US6357526Mar 16, 2000Mar 19, 2002Kellogg Brown & Root, Inc.Field upgrading of heavy oil and bitumen
US6499979Mar 22, 2001Dec 31, 2002Kellogg Brown & Root, Inc.Prilling head assembly for pelletizer vessel
US6973973 *Jan 22, 2003Dec 13, 2005Weatherford/Lamb, Inc.Gas operated pump for hydrocarbon wells
US7147057 *Oct 6, 2003Dec 12, 2006Halliburton Energy Services, Inc.Loop systems and methods of using the same for conveying and distributing thermal energy into a wellbore
US7311152Dec 13, 2005Dec 25, 2007Weatherford/Lamb, Inc.Gas operated pump for hydrocarbon wells
US7367399Sep 21, 2006May 6, 2008Halliburton Energy Services, Inc.Loop systems and methods of using the same for conveying and distributing thermal energy into a wellbore
US7445049Oct 12, 2005Nov 4, 2008Weatherford/Lamb, Inc.Gas operated pump for hydrocarbon wells
US7464756Feb 4, 2005Dec 16, 2008Exxon Mobil Upstream Research CompanyProcess for in situ recovery of bitumen and heavy oil
US7749378Jun 21, 2005Jul 6, 2010Kellogg Brown & Root Llcdiluting heavy oil at production site with diluent comprising hydrocarbon, transporting mixture to solvent deasphalting unit, recovering an asphaltene fraction, deasphalted oil fraction free of asphaltenes, and solvent fraction, separating water and salts
US7968020Apr 30, 2008Jun 28, 2011Kellogg Brown & Root LlcHot asphalt cooling and pelletization process
US8056624Jul 19, 2007Nov 15, 2011Uti Limited PartnershipIn Situ heavy oil and bitumen recovery process

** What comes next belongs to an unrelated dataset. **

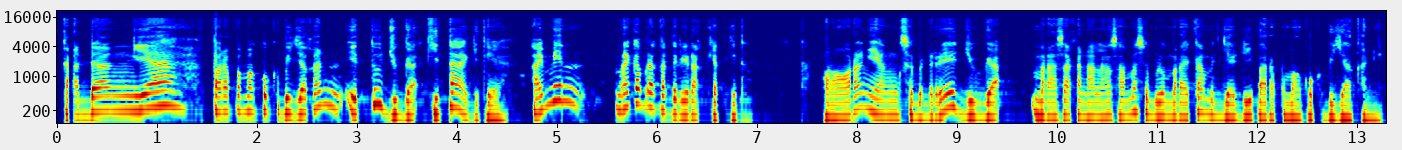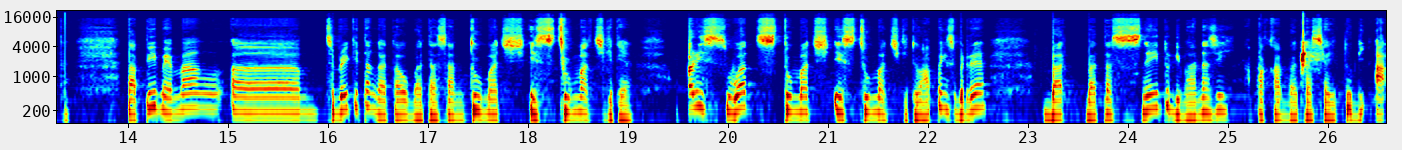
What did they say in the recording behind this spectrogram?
kadang ya para pemangku kebijakan itu juga kita gitu ya. I mean mereka berangkat dari rakyat gitu. Orang-orang yang sebenarnya juga merasakan hal yang sama sebelum mereka menjadi para pemangku kebijakan gitu. Tapi memang um, sebenarnya kita nggak tahu batasan too much is too much gitu ya. What is what's too much is too much gitu. Apa yang sebenarnya bat batasnya itu di mana sih? Apakah batasnya itu di A?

US8091632 *Feb 1, 2008Jan 10, 2012Siemens AktiengesellschaftMethod and device for the in-situ extraction of a hydrocarbon-containing substance from an underground deposit
US8221105May 18, 2011Jul 17, 2012Kellogg Brown & Root LlcSystem for hot asphalt cooling and pelletization process

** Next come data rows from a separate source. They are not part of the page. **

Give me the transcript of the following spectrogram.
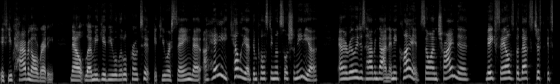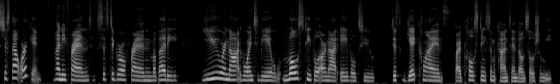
if you haven't already. Now, let me give you a little pro tip. If you are saying that, uh, hey, Kelly, I've been posting on social media and I really just haven't gotten any clients. So I'm trying to make sales, but that's just, it's just not working. Honey friend, sister girlfriend, my buddy, you are not going to be able, most people are not able to just get clients by posting some content on social me-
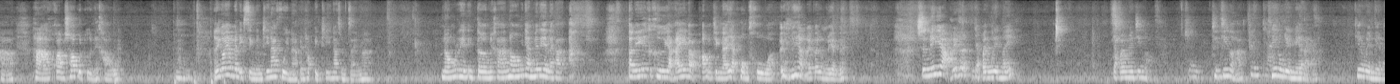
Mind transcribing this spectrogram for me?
หาหาความชอบอื่นๆให้เขาอืมอันนี้ก็ยังเป็นอีกสิ่งหนึ่งที่น่าคุยนะ เป็นท็อปิกที่น่าสนใจมาก น้องเรียนอินเตอร์ไหมคะ น้องยังไม่เรียนเลยค่ะ ตอนนี้คืออยากให้แบบเอาจริงๆนะ อยากโฮมสคูลอะเอ้ยไม่อยากให้ไปโรงเรียนเลยฉันไม่อยากให้เธออยากไปโรงเรียนไหมอยากไปโรงเรียนจริงเหรอจริงจริงๆเหรอคะจริงค่ะที่โรงเรียนมีอะไรคะที่โรงเรียนมีอะไร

US8327936May 22, 2009Dec 11, 2012Husky Oil Operations LimitedIn situ thermal process for recovering oil from oil sands
US8646524Mar 16, 2010Feb 11, 2014Saudi Arabian Oil CompanyRecovering heavy oil through the use of microwave heating in horizontal wells
US20130146285 *Dec 7, 2012Jun 13, 2013Harbir ChhinaProcess and well arrangement for hydrocarbon recovery from bypassed pay or a region near the reservoir base

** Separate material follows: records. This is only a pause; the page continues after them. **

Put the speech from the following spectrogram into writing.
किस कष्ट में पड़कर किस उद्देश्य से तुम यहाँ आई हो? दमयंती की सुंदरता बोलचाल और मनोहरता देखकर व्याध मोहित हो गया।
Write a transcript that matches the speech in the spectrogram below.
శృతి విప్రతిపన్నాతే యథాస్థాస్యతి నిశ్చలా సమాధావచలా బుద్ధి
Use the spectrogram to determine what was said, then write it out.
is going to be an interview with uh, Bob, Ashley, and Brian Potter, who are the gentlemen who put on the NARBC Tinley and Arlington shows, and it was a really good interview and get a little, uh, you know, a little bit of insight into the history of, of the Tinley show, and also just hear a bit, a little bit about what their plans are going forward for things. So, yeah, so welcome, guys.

CN1079887C *Apr 5, 1996Feb 27, 2002国际壳牌研究有限公司Oil production well and assembly of such wells
EP2166063A1May 25, 2006Mar 24, 2010Kellogg Brown & Root LLCBitumen production-upgrade with common or different solvents
WO1997012119A1 *Sep 29, 1995Apr 3, 1997Amoco CorpModified continuous drive drainage process
WO2000025002A1 *Oct 26, 1999May 4, 2000Alberta Oil Sands TechProcess for sequentially applying sagd to adjacent sections of a petroleum reservoir
WO2008011704A1 *Jul 19, 2007Jan 31, 2008Jennifer Jane AdamsIn situ heavy oil and bitumen recovery process
WO2014000097A1 *Jun 27, 2013Jan 3, 2014Nexen Energy UlcUplifted single well steam assisted gravity drainage system and process
Classifications
U.S. Classification166/272.3, 166/50
International ClassificationE21B43/30, E21B43/24
Cooperative ClassificationE21B43/2406, E21B43/305, E21B43/2405
European ClassificationE21B43/30B, E21B43/24K, E21B43/24S
Legal Events
DateCodeEventDescription
Nov 10, 2005FPAYFee payment
Year of fee payment: 12
Jan 2, 2002REMIMaintenance fee reminder mailed
Nov 29, 2001FPAYFee payment
Year of fee payment: 8
Dec 4, 1997FPAYFee payment
Year of fee payment: 4
Feb 14, 1994ASAssignment
Owner name: PECTEN INTERNATIONAL COMPANY, TEXAS
Owner name: SHELL CANADA LIMITED, CANADA
Free format text: ASSIGNMENT OF ASSIGNORS INTEREST;ASSIGNORS:ONG, TEE SING;HAMM, RONALD A.;REEL/FRAME:006862/0358
Effective date: 19921029